The IRA Puts Us on a Path to Net Zero—What’s the Catch?

In mid-August, President Biden signed the Inflation Reduction Act (IRA) into law, marking this country’s most ambitious climate legislation to date. I applaud Congress and the President for working to pass the IRA and taking an important step toward net zero. The passage of this bill is a monumental achievement for everyone who cares about climate change, but many have overlooked a major obstacle to realizing its benefits.

Perhaps the most widely cited study calculating the IRA’s impact comes from Princeton University’s REPEAT project, which concludes that a fully implemented IRA could cut annual U.S. greenhouse gas emissions by about one billion metric tons by 2030, helping drive down carbon emissions 42% from 2005 levels. Those reductions are driven by a massive growth of renewable generation, and the accelerated electrification of transportation, buildings, and industrial loads. On the generation side, renewable energy tax credits and other factors will double the pace of utility-scale wind and solar projects from 20 GW to 39 GW per year by 2025/26. And on the demand side, incentives for electric vehicles (EVs), heat pumps, and other electrification initiatives will drive a massive 65% growth in electricity demand from 2020 to 2035.

However, the study makes a huge simplifying assumption—that there will be enough room on the transmission grid to transport all of those new electrons. The study acknowledges this assumption, stating, “Several constraints that are difficult to model may limit these growth rates in practice, including the ability to site and permit projects at requisite pace and scale, expand electricity transmission … to accommodate new generating capacity … .” It is as if as a country we decide to double the number of cars on the road and increase the average miles driven per car, but overlook the fact that it will result in more traffic jams.

On the grid, there are already traffic jams, referred to as congestion, which have doubled in recent years and cost U.S. consumers a whopping $99.7 billion to date in 2022. This occurs when there is insufficient transmission capacity, and typically results in curtailment of cheap renewable energy, and the offsetting dispatch of expensive and dirtier fossil-fueled generation. The IRA will further exacerbate grid congestion, as the bill’s funding and incentives drive the addition of wind and solar farms, heat pumps, and EVs.

In a recent follow-up study, the REPEAT Project authors acknowledge that increasing transmission capacity is key to unlocking the IRA’s benefits. According to their analysis, U.S. transmission capacity growth needs to more than double from current levels to deliver the projected IRA benefits.

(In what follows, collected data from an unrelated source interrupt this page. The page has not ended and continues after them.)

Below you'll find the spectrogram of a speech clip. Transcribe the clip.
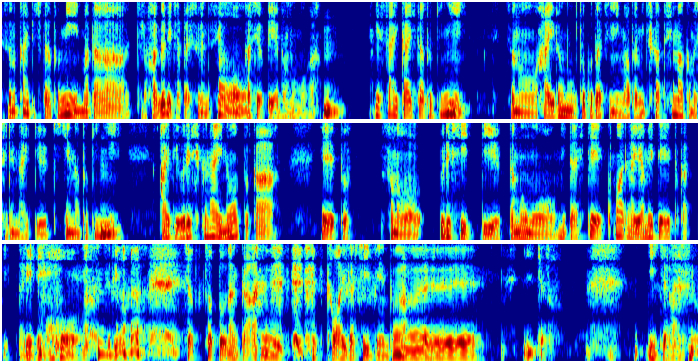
その帰ってきた後に、また、ちょっとはぐれちゃったりするんですうんよ。カシオペアとモモが。うん。で、再会した時に、その、灰色の男たちにまた見つかってしまうかもしれないっていう危険な時に、あえて嬉しくないの？とか、えっ、と、その、嬉しいって言ったモモに対して、困るはやめてとかって言ったり。するような、ちょ、ちょっとなんか、うん可愛らしい弁とかあったり、えーいいキャラ。いいキャラなんですよ。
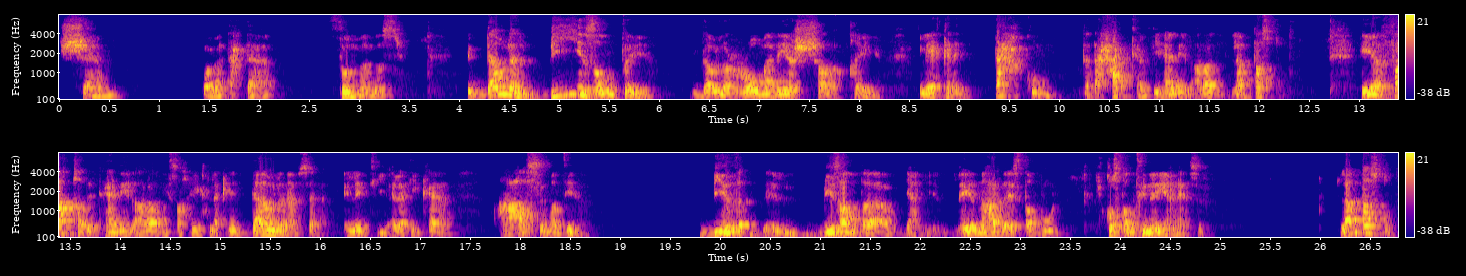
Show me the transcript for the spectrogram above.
الشام وما تحتها ثم مصر الدولة البيزنطية الدولة الرومانية الشرقية اللي هي كانت تحكم تتحكم في هذه الأراضي لم تسقط. هي فقدت هذه الأراضي صحيح لكن الدولة نفسها التي التي كانت عاصمتها بيزنطة يعني اللي هي النهارده إسطنبول القسطنطينية أنا آسف لم تسقط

If transmission expansion continues on its current trajectory, over 80% of the potential emissions reductions delivered by the IRA in 2030 will be lost.

Unfortunately, building a new transmission line, like building a highway, is an enormously complex infrastructure project, and can take a decade or more. Gaining site control often requires using eminent domain, litigation, and billions in public and private financing. Add securing easements and federal, state, and local permits; design and construction; financing; and vocal local opposition, and it is clear these projects are unlikely to meet the timeframes assumed in the IRA analysis. While legislation has been proposed to streamline the unwieldy state-by-state permitting process, it was not included in the IRA and faces long odds for passage. In summary, it is unlikely and bordering on delusional to believe that enough new transmission can be built to deliver on the promised IRA benefits.

Yet, there is hope. A new class of technologies has emerged in recent years that expands transmission capacity—not through traditional infrastructure projects, but by a new model of grid infrastructure investment, which leverages advanced sensors, power electronics, and analytics. These Grid Enhancing Technologies (GETs) unlock additional capacity on the grid we already have, and have been shown to collectively double the amount of renewable generation that can be interconnected to the grid. Importantly, GETs can be deployed in weeks or months, rather than the five to 10 or more years required for traditional projects, with payback periods of less than 12 months, versus 14–16 years for traditional projects.

To go back to the highway analogy, GETs are like a smart highway system that dynamically detects the weather and road conditions, and optimizes the speed and route of travel to safely and efficiently route every car to its destination. This may seem like the stuff of science fiction for our highways, but GETs are proven technologies that are being deployed by leading utilities in the U.S. and around the world. GETs include Dynamic Line Rating–based systems (DLRs), which unlock up to 40% additional capacity on existing lines and improve system reliability through continuous monitoring and anomaly detection.

The IRA is a truly historic legislative achievement, and puts us on a path to net zero by decarbonizing the grid and electrifying our energy consumption. But our existing electric power grid stands as a daunting obstacle to realizing the law’s intended benefits, and traditional methods of expanding the grid are simply too slow. Fortunately, by accelerating deployment of GETs to maximize the capacity of our existing grid, we can jump-start the grid expansion needed to ensure that the benefits promised in the IRA are fully realized.

Hudson Gilmer is CEO of LineVision.